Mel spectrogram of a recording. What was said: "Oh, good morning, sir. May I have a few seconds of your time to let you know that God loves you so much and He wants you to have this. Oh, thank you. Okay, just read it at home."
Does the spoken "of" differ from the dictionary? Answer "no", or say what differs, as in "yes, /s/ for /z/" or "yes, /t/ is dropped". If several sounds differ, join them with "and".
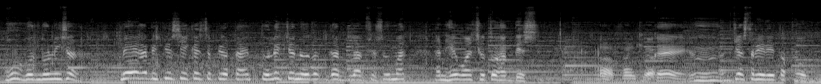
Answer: yes, /p/ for /v/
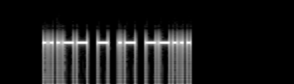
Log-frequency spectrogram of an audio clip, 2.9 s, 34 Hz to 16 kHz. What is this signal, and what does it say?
Morse code, heard as a keyed tone, about 34 wpm, 700 Hz. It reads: 3TA7
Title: Common Cut Numbers - 4-Digit 35wpm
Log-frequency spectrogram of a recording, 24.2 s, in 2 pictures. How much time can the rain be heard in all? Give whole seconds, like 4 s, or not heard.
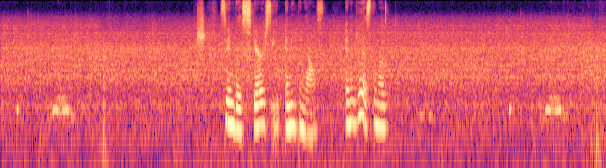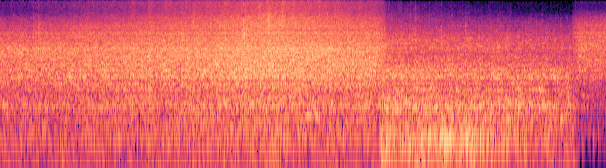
24 s.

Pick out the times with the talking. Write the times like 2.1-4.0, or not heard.
3.9-7.8.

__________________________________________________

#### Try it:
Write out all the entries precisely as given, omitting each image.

#### Written answer:
Mel spectrogram of a recording. What was said: "Oh, good morning, sir. May I have a few seconds of your time to let you know that God loves you so much and He wants you to have this. Oh, thank you. Okay, just read it at home."
Does the spoken "of" differ from the dictionary? Answer "no", or say what differs, as in "yes, /s/ for /z/" or "yes, /t/ is dropped". If several sounds differ, join them with "and".
Answer: yes, /p/ for /v/
Log-frequency spectrogram of an audio clip, 2.9 s, 34 Hz to 16 kHz. What is this signal, and what does it say?
Morse code, heard as a keyed tone, about 34 wpm, 700 Hz. It reads: 3TA7
Title: Common Cut Numbers - 4-Digit 35wpm
Log-frequency spectrogram of a recording, 24.2 s, in 2 pictures. How much time can the rain be heard in all? Give whole seconds, like 4 s, or not heard.
24 s.

Pick out the times with the talking. Write the times like 2.1-4.0, or not heard.
3.9-7.8.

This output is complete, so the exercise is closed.